The Obama administration is dismantling a homeland security program created to track immigrants from Muslim-majority countries in an attempt to prevent President-elect Donald Trump from fulfilling his campaign promise to create a Muslim registry. As an American Muslim and human rights advocate, I am hoping against hope that retired Gen. John F. Kelly, the homeland security secretary nominee, will not reassemble the program.

Kelly is not an obvious champion of human rights. As head of U.S. Southern Command, Kelly oversaw Guantanamo, where he frequently dismissed human rights concerns. Dozens of people languished in detention without charge, and many were force-fed after going on hunger strikes. But he could be our best hope in the Trump administration.

While at Southern Command, Kelly invited critiques from human rights groups. Every year, he asked Amnesty International and other organizations to join him for a frank roundtable discussion. After one meeting, he took me aside to explain his point of view and hear me out. Dialogue and decency: In today’s hyper-polarized political climate, these are as rare as unicorns.

And they matter. If I could talk to Kelly today, I think he’d listen. I would tell him that people are afraid. Activists worry that if they speak out, the government could retaliate or put them under surveillance. Trump’s idle tweets about stripping people of citizenship for flag-burning are eerily reminiscent of foreign dictators threatening to jail people for peaceful dissent.

People like me — ordinary Americans with Muslim names and ancestry from Muslim-majority countries — fear being put on a watchlist, barred entry into the United States, even banned because of who we are. Many people — African Americans, Jewish Americans, Muslim Americans, immigrants who’ve spent most of their adult lives here — spent the holidays swapping stories of threats, harassment and even violent attacks by fellow Americans who think the election has given them license to act on hatred.

I believe Kelly would listen to me, not because he has ever agreed with me, but because he has been willing to talk. And a top national security official who values dialogue over diatribes is what we need to put the brakes on Trump’s most frightening counterterrorism proposals.

Kelly must not revive NSEERS (the National Security Entry-Exit Registration System). He is a smart man — he knows that a special registry would make for bad counterterrorism. Law enforcement officials need people to trust them and tip them off, not fear and avoid them. A special registration would send shockwaves through immigrant communities, inviting uncertainty and anxiety, more fear of law enforcement and less safety.

Unlike some of Trump’s other national security advisers, though, Kelly does not appear to be infected with bizarrely virulent anti-Muslim prejudice. And more than anything, the proposed Muslim ban, internment and special registration proposals are about prejudice — not safety. They cater to bigotry and fear, which fly in the face of our country’s most precious values. They tear at the seams of our commonality by implying that only some people are included in the ideals of liberty and justice. They drive people even farther apart from each other, after an election that already has left us fragmented.

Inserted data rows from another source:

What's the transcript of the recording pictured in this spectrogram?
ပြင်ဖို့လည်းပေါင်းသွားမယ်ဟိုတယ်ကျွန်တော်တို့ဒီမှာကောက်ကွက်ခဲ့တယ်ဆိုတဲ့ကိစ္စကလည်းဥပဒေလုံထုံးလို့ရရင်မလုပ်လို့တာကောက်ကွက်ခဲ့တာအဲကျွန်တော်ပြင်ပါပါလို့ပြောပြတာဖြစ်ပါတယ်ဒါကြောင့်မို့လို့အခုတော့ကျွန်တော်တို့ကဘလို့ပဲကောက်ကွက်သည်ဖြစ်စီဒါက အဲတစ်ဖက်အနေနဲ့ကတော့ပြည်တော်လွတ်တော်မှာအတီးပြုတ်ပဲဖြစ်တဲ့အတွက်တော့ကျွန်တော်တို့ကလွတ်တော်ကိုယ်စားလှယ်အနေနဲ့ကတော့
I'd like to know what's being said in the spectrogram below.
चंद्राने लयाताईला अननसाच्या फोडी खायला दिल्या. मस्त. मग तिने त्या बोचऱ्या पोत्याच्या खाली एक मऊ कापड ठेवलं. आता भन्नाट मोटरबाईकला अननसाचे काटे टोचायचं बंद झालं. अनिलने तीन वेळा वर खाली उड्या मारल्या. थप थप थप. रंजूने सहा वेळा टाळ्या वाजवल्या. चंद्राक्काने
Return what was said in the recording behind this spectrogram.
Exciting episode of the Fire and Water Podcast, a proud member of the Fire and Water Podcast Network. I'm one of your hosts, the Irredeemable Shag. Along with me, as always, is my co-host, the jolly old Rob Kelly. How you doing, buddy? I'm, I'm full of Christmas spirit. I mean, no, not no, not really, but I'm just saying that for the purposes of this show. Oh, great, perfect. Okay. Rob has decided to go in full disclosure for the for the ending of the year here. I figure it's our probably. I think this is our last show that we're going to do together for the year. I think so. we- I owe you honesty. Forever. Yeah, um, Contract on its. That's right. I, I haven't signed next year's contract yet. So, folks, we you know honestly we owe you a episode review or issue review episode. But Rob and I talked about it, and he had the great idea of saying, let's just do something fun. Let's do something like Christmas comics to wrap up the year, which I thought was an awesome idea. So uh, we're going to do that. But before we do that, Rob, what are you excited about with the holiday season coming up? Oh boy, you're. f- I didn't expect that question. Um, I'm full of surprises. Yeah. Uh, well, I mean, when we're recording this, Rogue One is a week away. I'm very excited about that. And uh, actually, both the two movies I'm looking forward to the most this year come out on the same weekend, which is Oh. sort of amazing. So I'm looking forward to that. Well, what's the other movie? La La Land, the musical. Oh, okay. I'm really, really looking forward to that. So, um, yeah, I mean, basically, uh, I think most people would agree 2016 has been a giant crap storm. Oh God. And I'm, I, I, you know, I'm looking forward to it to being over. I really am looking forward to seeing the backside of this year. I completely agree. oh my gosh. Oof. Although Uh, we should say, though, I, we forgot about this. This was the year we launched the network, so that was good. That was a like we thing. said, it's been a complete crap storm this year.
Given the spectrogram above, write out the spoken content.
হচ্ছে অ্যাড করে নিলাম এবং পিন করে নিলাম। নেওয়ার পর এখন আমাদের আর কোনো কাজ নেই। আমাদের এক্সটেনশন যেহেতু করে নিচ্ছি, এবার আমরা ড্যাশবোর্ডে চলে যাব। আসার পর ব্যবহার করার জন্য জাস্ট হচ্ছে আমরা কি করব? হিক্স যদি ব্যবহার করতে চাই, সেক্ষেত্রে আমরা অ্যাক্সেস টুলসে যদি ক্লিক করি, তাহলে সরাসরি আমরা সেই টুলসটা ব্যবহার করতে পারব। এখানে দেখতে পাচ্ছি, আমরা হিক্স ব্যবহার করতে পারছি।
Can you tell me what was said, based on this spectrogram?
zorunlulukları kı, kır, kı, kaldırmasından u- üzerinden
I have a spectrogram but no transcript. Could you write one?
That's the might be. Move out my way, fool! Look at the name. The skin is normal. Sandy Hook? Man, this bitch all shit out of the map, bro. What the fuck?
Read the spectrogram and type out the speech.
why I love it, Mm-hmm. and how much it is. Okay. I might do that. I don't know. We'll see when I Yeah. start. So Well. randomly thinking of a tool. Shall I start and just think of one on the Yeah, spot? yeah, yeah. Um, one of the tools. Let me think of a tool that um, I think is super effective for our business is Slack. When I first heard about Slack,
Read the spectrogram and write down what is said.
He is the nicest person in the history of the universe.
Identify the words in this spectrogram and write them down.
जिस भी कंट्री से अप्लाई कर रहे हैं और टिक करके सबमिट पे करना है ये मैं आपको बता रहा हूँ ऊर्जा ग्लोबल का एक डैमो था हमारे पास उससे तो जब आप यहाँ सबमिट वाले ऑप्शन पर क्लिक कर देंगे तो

It may be naive to think that Kelly — or anyone else in the Trump administration — would risk his career to stand in the way of anti-human rights proposals. But many of these proposals, only a short while ago, would have been considered unimaginable. They threaten to return this country to the grimmest chapters of our history, like the mass imprisonment of U.S. citizens and noncitizens of Japanese descent. They are the stuff of dystopic novels, of nightmares.

Kelly could reject the bigotry and irrationality of these proposals, and senators at his confirmation hearing should call on him to do so. The next secretary of homeland security can refuse to carry forward Trump’s anti-Muslim policies, and also decline to cooperate with the FBI or any other agency on the surveillance of activists, immigrants or particular communities. Perhaps most important, the general could use his position to counteract advisers who may tell Trump that he needn’t listen to the millions of Americans who support human rights and civil liberties.

Naureen Shah is director of security and human rights at Amnesty International USA.

The Washington Post